(Dataset entries)

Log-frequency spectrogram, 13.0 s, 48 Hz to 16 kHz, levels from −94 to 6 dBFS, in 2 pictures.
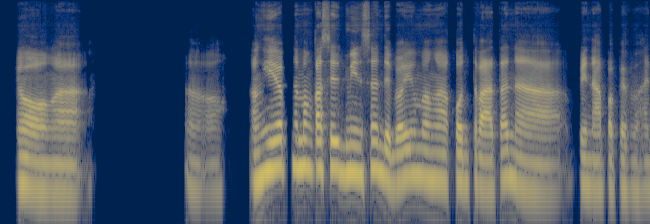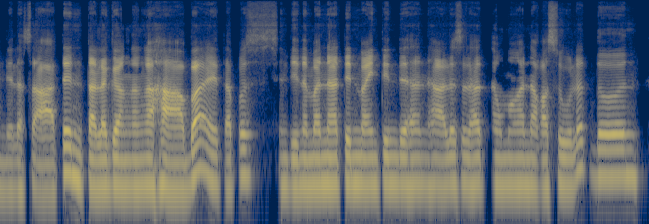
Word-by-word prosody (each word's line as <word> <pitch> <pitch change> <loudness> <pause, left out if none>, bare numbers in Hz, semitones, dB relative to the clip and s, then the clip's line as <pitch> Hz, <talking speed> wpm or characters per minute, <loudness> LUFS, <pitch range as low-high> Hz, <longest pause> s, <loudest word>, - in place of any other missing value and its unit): Oo 130 -3 +3
nga, 115 -1 +1 1.2
oo. 115 -2 -11 0.3
Ang 145 +2 0
hirap 205 +4 +5
naman 215 0 +3
kasi 205 0 +4
minsan, 185 +2 +1
'di 160 - +3
ba, 150 +2 +3
yung 170 0 -1
mga 155 -3 0
kontrata 140 -1 +2
na 140 -5 0 0.5
pinapapirmahan 120 -2 -4
nila 120 0 -7
sa 115 0 +2
atin, 160 +4 0
talaga 130 0 +3
ang 125 0 -4
hahaba, 120 0 +4
eh, 140 - -3
tapos 165 +5 -8
hindi 130 -1 -5
naman 130 0 -1
natin 135 +1 +1
maintindihan 135 0 -1
halos 130 +1 -2
lahat 135 0 -3
ng 135 -1 -7
mga 130 0 -5
nakasulat 130 +8 -4
do'n. 165 -1 -2
135 Hz, 150 wpm, -21 LUFS, 125-165 Hz, 1.2 s, hirap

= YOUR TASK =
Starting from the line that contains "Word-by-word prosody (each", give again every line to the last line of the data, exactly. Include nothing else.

= ANSWER TO THE EXERCISE =
Word-by-word prosody (each word's line as <word> <pitch> <pitch change> <loudness> <pause, left out if none>, bare numbers in Hz, semitones, dB relative to the clip and s, then the clip's line as <pitch> Hz, <talking speed> wpm or characters per minute, <loudness> LUFS, <pitch range as low-high> Hz, <longest pause> s, <loudest word>, - in place of any other missing value and its unit): Oo 130 -3 +3
nga, 115 -1 +1 1.2
oo. 115 -2 -11 0.3
Ang 145 +2 0
hirap 205 +4 +5
naman 215 0 +3
kasi 205 0 +4
minsan, 185 +2 +1
'di 160 - +3
ba, 150 +2 +3
yung 170 0 -1
mga 155 -3 0
kontrata 140 -1 +2
na 140 -5 0 0.5
pinapapirmahan 120 -2 -4
nila 120 0 -7
sa 115 0 +2
atin, 160 +4 0
talaga 130 0 +3
ang 125 0 -4
hahaba, 120 0 +4
eh, 140 - -3
tapos 165 +5 -8
hindi 130 -1 -5
naman 130 0 -1
natin 135 +1 +1
maintindihan 135 0 -1
halos 130 +1 -2
lahat 135 0 -3
ng 135 -1 -7
mga 130 0 -5
nakasulat 130 +8 -4
do'n. 165 -1 -2
135 Hz, 150 wpm, -21 LUFS, 125-165 Hz, 1.2 s, hirap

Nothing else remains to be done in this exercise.